- [Action item]:
Lines from the one containing "speech-to-text, spectrogram instead of audio" to the end of the records, both ends included and exactly as written, are the whole answer, and no pictures go in it.

(Extracted data entries)
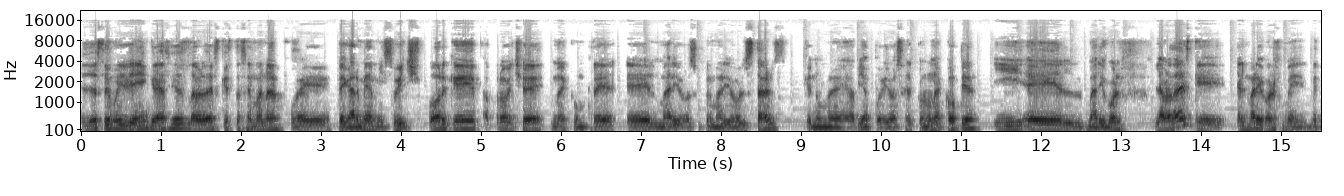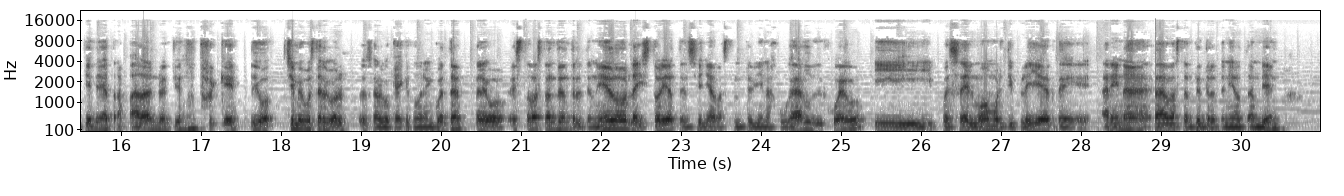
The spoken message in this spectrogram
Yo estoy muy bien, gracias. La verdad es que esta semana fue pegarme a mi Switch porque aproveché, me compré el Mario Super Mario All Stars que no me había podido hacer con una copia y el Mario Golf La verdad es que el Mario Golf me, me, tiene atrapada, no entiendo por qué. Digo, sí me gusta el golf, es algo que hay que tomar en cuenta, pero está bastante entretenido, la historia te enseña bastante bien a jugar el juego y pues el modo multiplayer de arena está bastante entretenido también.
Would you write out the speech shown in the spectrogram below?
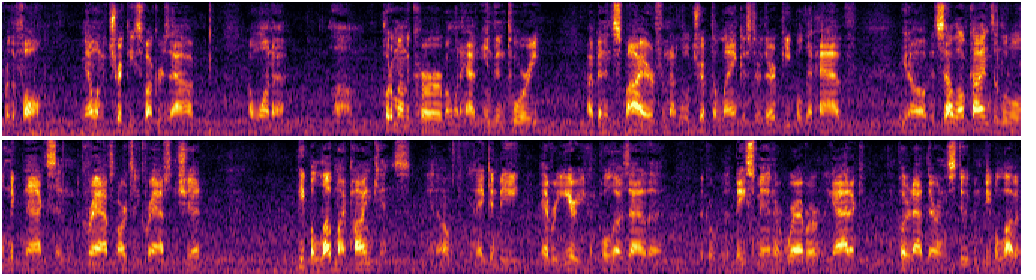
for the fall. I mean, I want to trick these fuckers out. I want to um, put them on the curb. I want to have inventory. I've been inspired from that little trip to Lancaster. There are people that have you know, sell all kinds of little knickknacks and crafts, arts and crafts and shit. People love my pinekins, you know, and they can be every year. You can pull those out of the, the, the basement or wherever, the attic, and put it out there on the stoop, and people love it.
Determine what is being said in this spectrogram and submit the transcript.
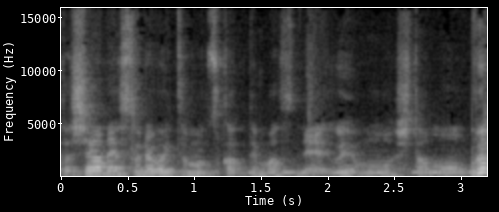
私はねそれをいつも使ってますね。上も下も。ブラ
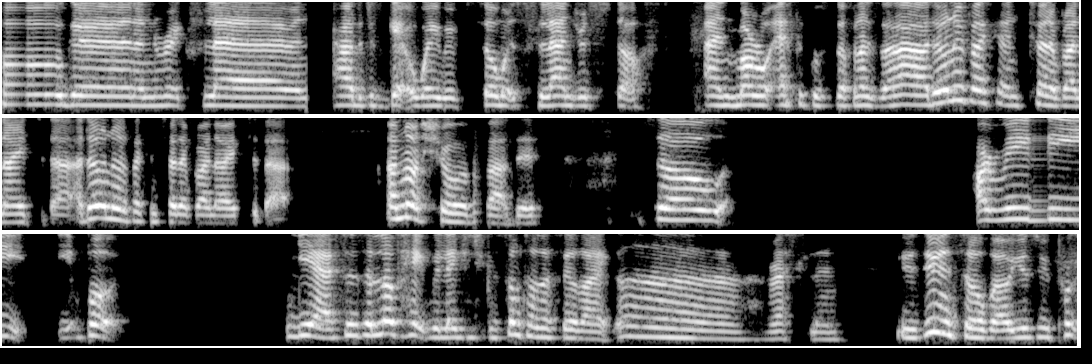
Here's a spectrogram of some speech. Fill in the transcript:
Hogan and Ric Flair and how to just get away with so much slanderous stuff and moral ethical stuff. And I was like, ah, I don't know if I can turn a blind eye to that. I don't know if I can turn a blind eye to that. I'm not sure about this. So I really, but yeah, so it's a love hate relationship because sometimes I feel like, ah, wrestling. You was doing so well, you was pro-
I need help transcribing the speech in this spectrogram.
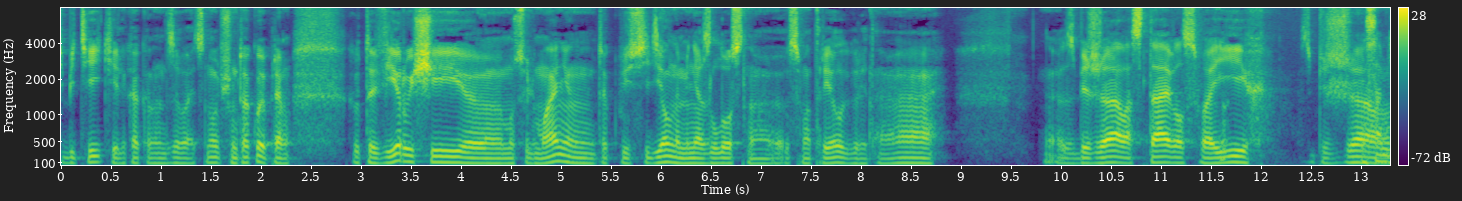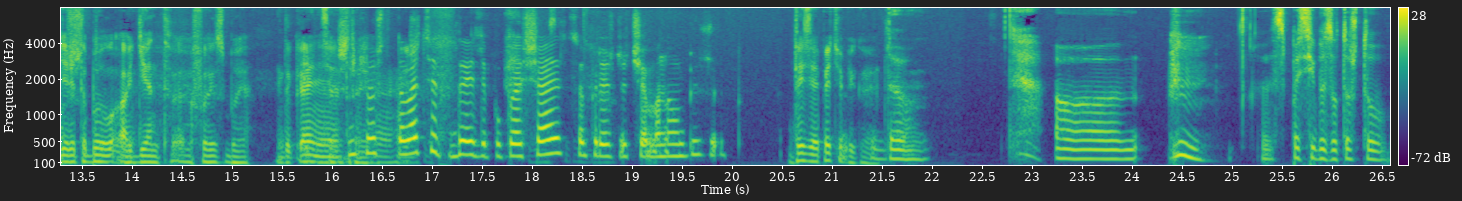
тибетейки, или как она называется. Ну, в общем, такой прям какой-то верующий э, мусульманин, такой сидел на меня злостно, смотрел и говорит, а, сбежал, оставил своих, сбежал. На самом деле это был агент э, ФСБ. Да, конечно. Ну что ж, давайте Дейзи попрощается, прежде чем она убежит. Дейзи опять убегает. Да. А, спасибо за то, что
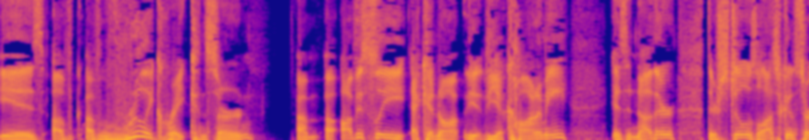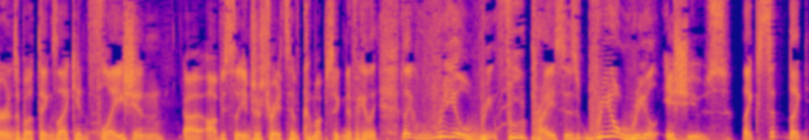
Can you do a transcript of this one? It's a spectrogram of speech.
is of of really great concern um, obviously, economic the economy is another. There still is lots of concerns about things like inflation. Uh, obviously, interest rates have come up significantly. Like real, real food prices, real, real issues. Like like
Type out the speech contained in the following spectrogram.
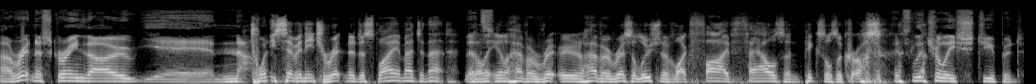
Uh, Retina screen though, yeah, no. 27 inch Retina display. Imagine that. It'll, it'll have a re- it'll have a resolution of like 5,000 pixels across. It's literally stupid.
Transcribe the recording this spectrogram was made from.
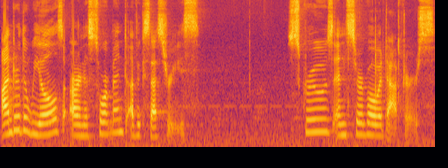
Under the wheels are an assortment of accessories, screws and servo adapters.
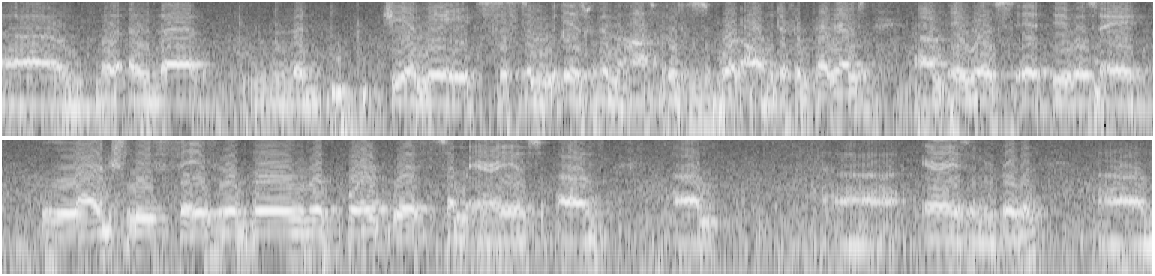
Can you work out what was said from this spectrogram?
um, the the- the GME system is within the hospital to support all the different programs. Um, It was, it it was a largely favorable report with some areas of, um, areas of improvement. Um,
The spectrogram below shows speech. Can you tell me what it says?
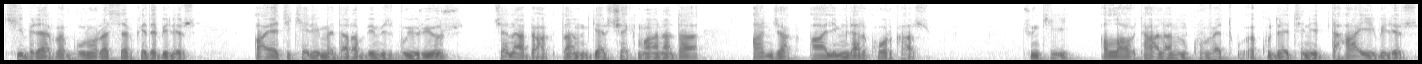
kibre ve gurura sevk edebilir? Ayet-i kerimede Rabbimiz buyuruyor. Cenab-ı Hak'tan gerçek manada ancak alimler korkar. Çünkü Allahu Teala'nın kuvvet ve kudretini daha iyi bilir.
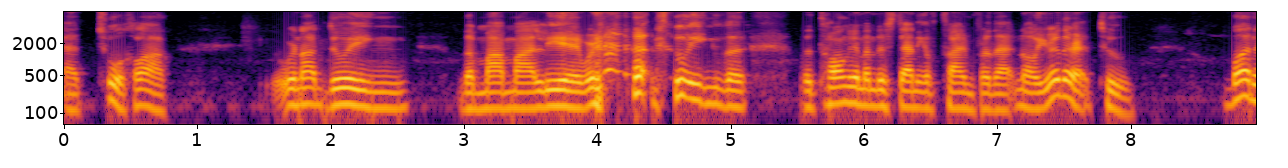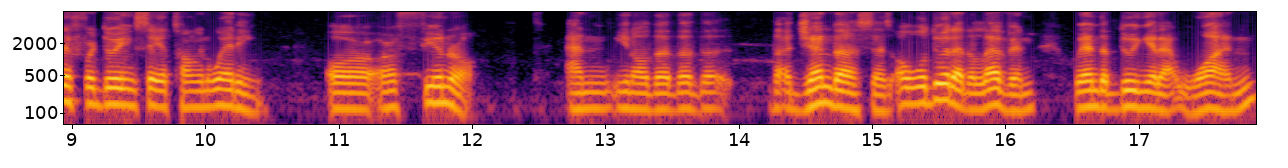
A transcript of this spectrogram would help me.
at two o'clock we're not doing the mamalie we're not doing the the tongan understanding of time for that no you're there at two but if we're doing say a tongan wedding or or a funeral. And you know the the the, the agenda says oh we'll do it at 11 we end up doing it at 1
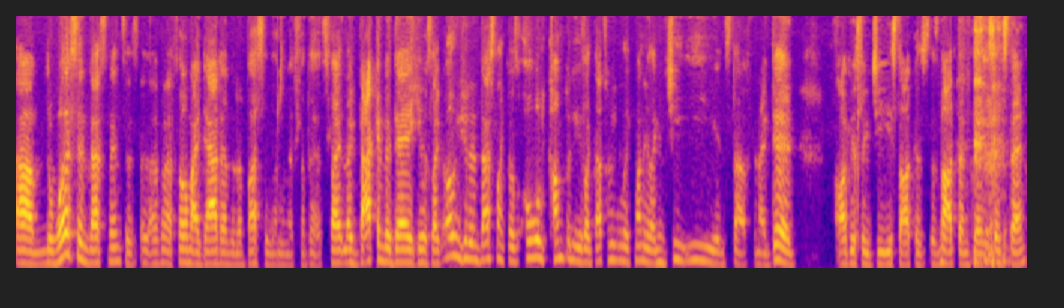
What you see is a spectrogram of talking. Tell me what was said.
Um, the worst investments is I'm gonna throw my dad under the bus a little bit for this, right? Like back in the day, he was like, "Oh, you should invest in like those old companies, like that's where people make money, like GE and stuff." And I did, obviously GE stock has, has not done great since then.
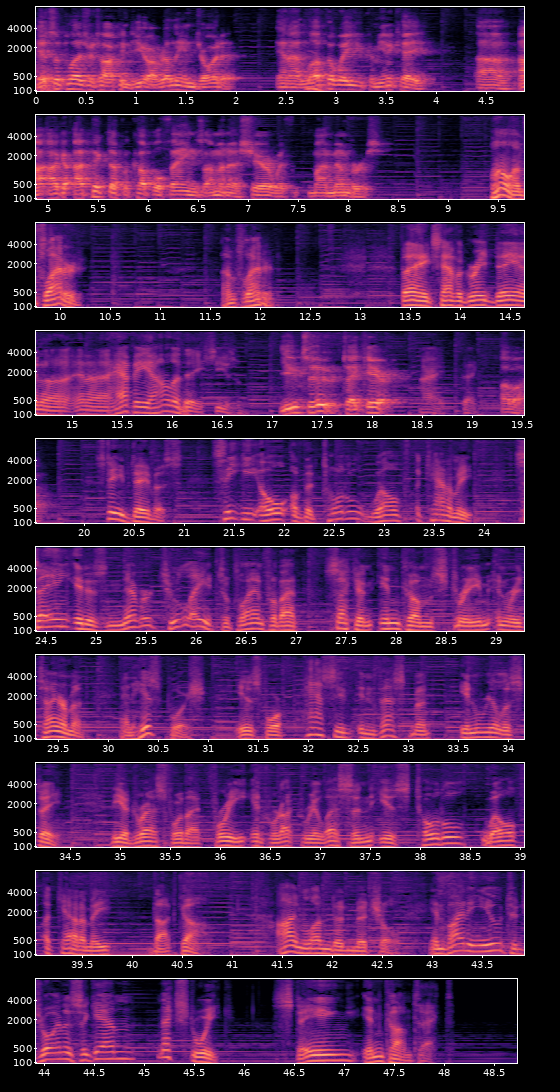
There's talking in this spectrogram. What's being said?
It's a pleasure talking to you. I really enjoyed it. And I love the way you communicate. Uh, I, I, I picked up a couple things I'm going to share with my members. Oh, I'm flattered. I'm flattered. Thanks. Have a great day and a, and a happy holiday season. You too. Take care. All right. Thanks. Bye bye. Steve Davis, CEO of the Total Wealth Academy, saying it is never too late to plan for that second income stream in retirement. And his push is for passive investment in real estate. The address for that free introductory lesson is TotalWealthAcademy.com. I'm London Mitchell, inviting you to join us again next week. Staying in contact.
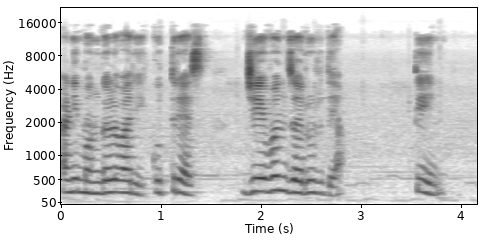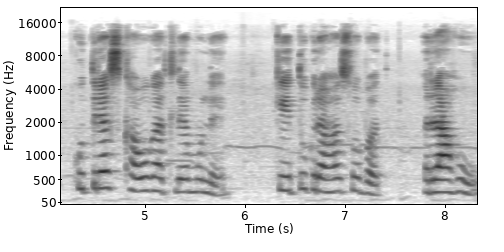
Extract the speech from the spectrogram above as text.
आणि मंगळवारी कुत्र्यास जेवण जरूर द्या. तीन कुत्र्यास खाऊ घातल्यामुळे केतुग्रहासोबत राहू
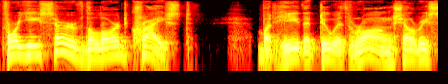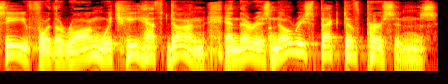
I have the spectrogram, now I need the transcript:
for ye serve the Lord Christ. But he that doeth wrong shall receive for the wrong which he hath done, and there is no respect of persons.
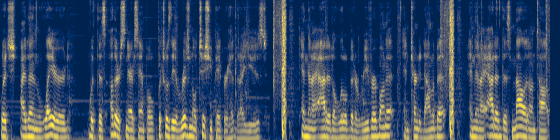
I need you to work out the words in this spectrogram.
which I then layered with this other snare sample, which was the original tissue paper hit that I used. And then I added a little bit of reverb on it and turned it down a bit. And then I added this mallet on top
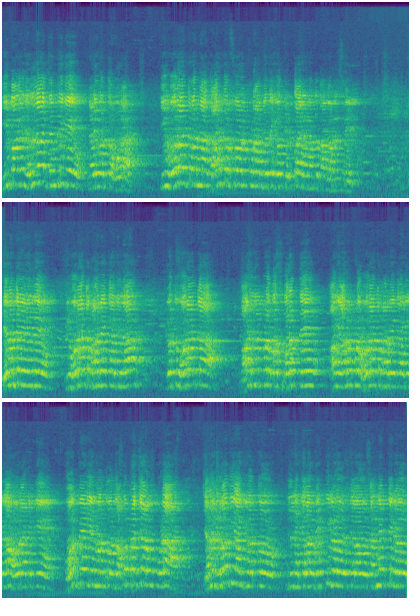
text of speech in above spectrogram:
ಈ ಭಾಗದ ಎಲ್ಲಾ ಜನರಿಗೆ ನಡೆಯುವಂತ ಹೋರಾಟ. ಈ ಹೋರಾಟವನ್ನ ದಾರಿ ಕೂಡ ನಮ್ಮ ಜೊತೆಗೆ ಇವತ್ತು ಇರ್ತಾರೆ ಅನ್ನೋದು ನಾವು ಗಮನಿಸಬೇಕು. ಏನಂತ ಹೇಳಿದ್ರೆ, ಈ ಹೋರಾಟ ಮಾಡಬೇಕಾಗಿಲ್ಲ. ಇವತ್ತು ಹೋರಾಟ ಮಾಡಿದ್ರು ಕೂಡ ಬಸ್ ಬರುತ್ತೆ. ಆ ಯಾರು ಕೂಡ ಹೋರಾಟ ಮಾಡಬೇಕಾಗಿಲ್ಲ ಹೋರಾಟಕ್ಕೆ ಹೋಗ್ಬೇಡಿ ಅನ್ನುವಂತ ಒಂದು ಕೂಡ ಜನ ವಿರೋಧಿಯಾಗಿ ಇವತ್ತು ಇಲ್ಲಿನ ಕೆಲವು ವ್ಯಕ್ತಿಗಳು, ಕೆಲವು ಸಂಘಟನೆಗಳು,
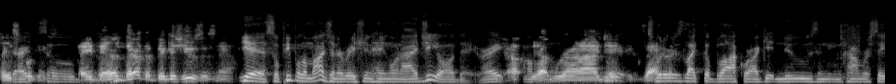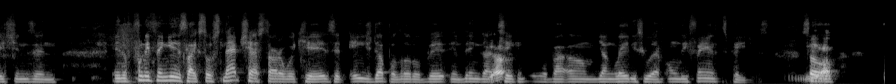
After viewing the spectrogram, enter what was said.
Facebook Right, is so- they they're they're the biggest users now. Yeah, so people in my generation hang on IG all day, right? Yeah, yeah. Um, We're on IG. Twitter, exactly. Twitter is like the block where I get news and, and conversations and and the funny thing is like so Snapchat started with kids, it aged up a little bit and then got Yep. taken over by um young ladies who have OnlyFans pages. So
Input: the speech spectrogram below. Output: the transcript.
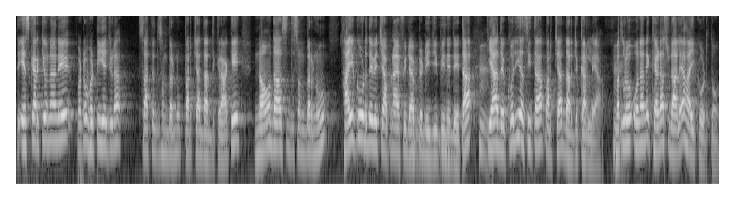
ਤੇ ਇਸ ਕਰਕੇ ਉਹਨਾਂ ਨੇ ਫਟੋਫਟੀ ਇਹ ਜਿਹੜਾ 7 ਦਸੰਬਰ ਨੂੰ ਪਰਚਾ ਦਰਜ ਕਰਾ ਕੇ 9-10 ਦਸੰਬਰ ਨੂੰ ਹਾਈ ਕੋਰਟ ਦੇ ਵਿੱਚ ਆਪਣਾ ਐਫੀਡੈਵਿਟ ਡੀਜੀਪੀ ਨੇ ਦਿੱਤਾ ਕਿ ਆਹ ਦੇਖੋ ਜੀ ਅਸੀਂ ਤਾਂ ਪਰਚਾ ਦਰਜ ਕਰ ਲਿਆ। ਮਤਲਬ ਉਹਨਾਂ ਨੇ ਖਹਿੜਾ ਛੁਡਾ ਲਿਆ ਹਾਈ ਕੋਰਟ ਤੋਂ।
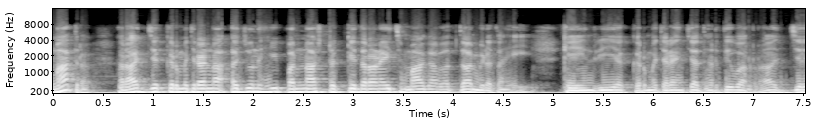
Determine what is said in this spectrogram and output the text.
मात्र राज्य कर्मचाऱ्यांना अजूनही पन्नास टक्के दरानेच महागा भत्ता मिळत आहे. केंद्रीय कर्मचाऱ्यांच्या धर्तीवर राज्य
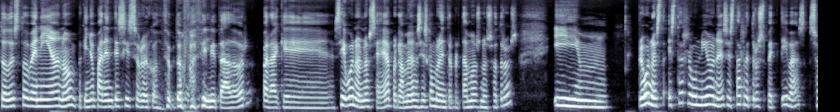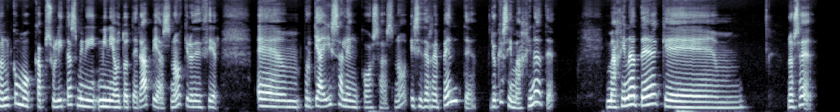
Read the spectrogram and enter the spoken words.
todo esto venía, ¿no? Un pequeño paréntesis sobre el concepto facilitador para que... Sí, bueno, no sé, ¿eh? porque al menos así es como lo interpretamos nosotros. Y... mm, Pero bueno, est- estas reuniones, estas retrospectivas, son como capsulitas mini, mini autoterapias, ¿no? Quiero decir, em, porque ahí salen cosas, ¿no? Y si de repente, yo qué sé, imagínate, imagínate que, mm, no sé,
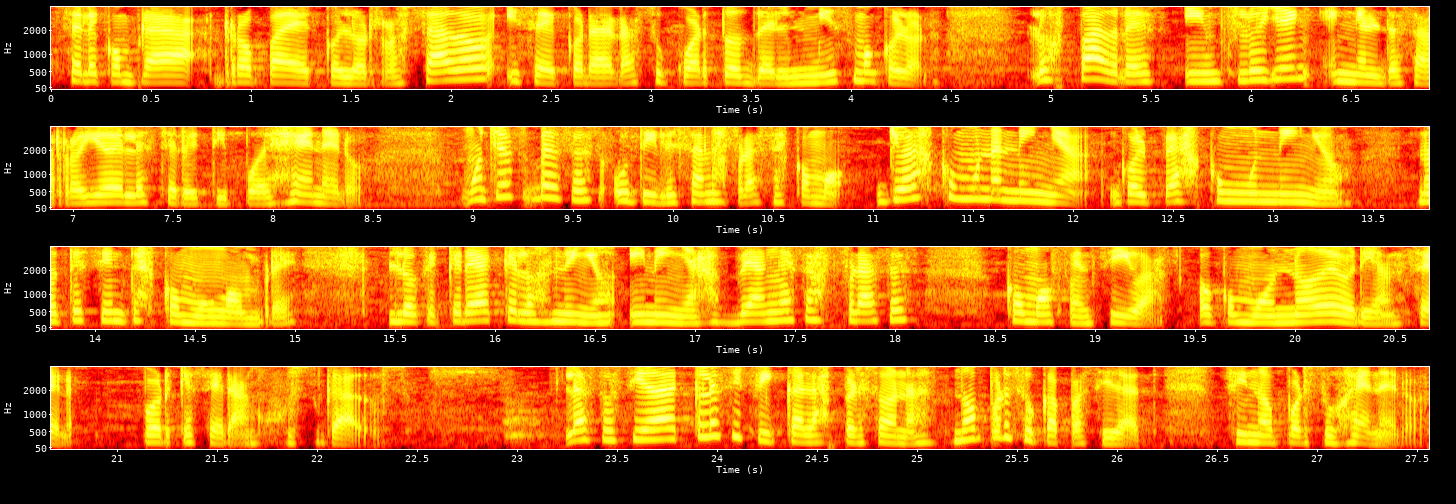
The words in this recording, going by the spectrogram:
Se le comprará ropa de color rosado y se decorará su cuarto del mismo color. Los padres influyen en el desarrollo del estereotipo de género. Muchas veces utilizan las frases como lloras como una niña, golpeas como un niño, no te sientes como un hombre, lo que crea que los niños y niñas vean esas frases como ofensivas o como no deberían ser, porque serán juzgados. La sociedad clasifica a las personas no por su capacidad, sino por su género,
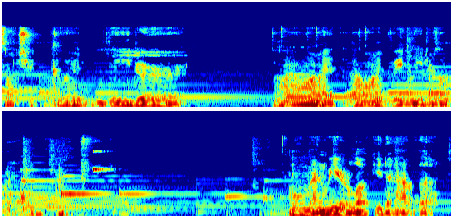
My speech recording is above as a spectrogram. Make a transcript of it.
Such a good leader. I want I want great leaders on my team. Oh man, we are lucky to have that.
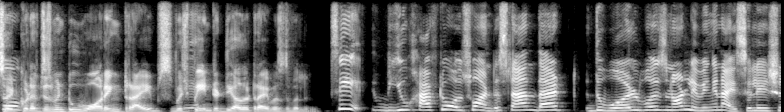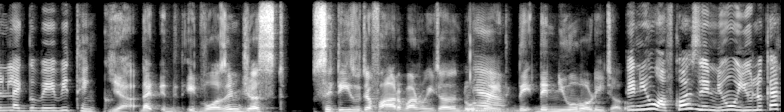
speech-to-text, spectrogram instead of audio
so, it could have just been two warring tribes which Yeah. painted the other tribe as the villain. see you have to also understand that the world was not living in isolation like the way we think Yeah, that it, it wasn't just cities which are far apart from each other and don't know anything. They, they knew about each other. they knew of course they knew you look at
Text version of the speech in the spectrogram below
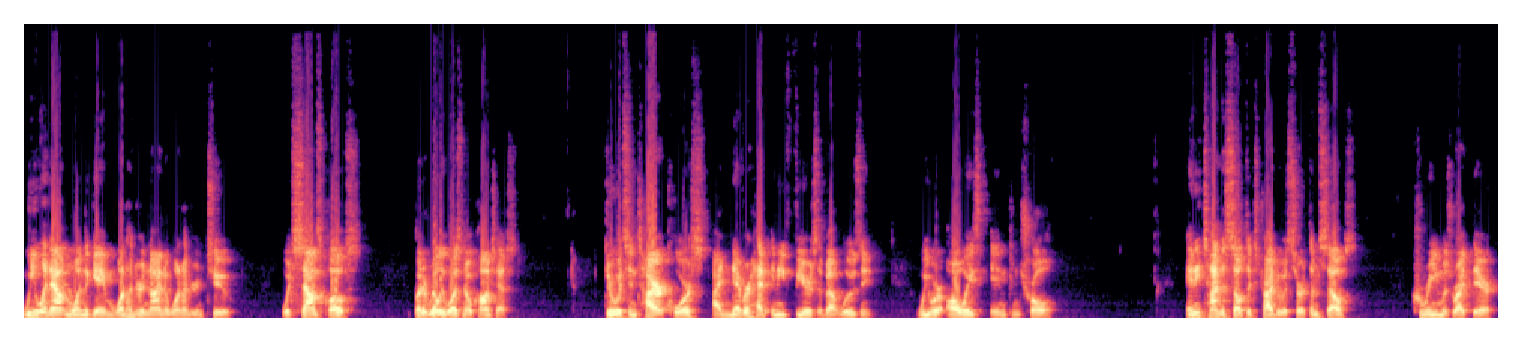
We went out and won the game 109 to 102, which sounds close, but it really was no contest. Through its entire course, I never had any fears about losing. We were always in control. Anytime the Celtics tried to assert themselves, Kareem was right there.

- [Finished exercise]:
speech-to-text, spectrogram instead of audio
so, it could have just been two warring tribes which Yeah. painted the other tribe as the villain. see you have to also understand that the world was not living in isolation like the way we think Yeah, that it, it wasn't just cities which are far apart from each other and don't know anything. They, they knew about each other. they knew of course they knew you look at
Text version of the speech in the spectrogram below
We went out and won the game 109 to 102, which sounds close, but it really was no contest. Through its entire course, I never had any fears about losing. We were always in control. Anytime the Celtics tried to assert themselves, Kareem was right there.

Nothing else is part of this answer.